In 2016, The Wallace Foundation launched the University Principal Preparation Initiative (UPPI), which guided 7 university programs through an intense, collaborative, multi-year effort toward improvement. A key aspect of this initiative was its focus on establishing and sustaining deep partnerships in support of developing high-quality educational leaders. Those partnerships included programs themselves, school districts, state agencies, and mentor programs from universities that had already engaged in their own redesigns.
A recent report from RAND, Redesigning University Principal Preparation Programs: A Systemic Approach for Change and Sustainability, showcases longitudinal lessons from UPPI. Here, we highlight the report’s findings on program partnerships, including the advantageous outcomes and implementation considerations of this challenging but rewarding work.
Key Stakeholders as Partners
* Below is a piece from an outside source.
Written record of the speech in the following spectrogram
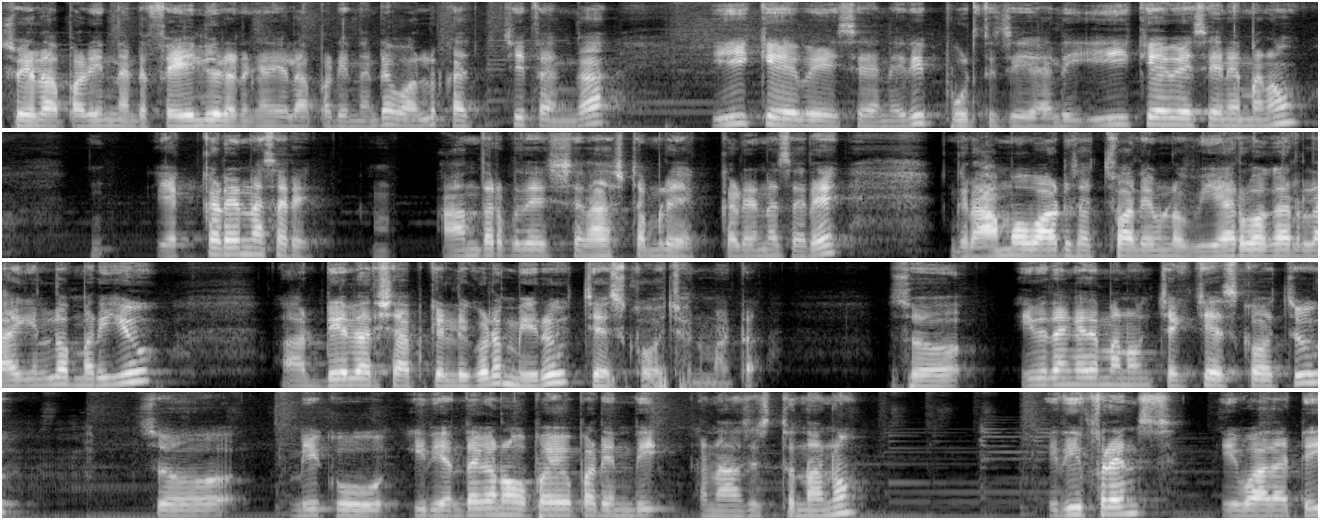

District Partners: Each program partnered with at least three school district or consortium partners in their local area. Those partners had several important impacts on redesign and implementation. For instance, districts increased their involvement in identifying promising candidates for preparation programs and had a greater role in selecting applicants over time. Districts also helped tailor clinical experiences to candidates’ specific interests and needs.
State Agencies: Programs partnered with state-level groups such as state departments of education and credentialing bodies. State partners provided expertise, served on steering committees, and provided an overall supportive environment for partners to envision and implement their work.
Mentor Programs: Each program selected their own mentor program that had already been through a redesign process. Mentor programs usually resided in different geographical areas of the US, but their contributions were many. They provided crucial contributions such as serving on steering committees, consulting about redesign, and sharing strategies and resources that worked well during their own redesign efforts.
Strategies for Success
UPPI employed several pivotal strategies to help partners support each other and grow together. From the beginning of program redesign, partners collectively envisioned their goals for redesign and how those efforts might look in practice. RAND found that different partnerships within UPPI generally took similar approaches in that envisioning and design work. However, those partnerships took different paths to implementing their updated programs based on each location’s context and needs.
UPPI also contributed to the depth and longevity of partnerships. Participating programs experienced deeper collaboration among stakeholders than those who did not participate. For instance, districts that participated as UPPI partners had a greater role in both designing and implementing program designs. Over time, partnerships evolved to support the realities of day-to-day implementation in each setting, and UPPI programs took steps to institutionalize connections, setting the stage for greater sustainability.
Challenges and Strategies to Address Them
Although collaborative work can be fruitful, sustained coordination of that work is labor-, time-, and expertise-intensive. All UPPI programs noted that the time needed for redesign was an ongoing challenge, and partners with small staffs found limited time especially challenging. Even coordinating schedules for meetings and collaborative work time was difficult. Some partnerships used nights and weekends to solve scheduling issues, and some used grant money to fund buyouts of faculty time who were directly engaged in redesign work.
As with most education-related endeavors, turnover among every type of partner was a major factor in partnerships. Turnover was particularly challenging at the university program level. Partnerships attempted to mitigate these effects by cross-training participants for multiple tasks and layers of responsibility. They also leveraged thorough documentation of objectives, processes, timelines, and achievements.
At times, competing visions and priorities among partners was also a challenge. Partners navigated those issues by working to form strong relationships with solid communication. In some cases, preparation programs chose to partner with districts that they already had ties to. Programs that built new relationships noted that the process of building trust took time. Overall, programs found success in repeatedly, collectively revisiting program values and assessing how redesign efforts—including partnerships—were aligned with those values.
To learn more about UPPI, read the RAND report.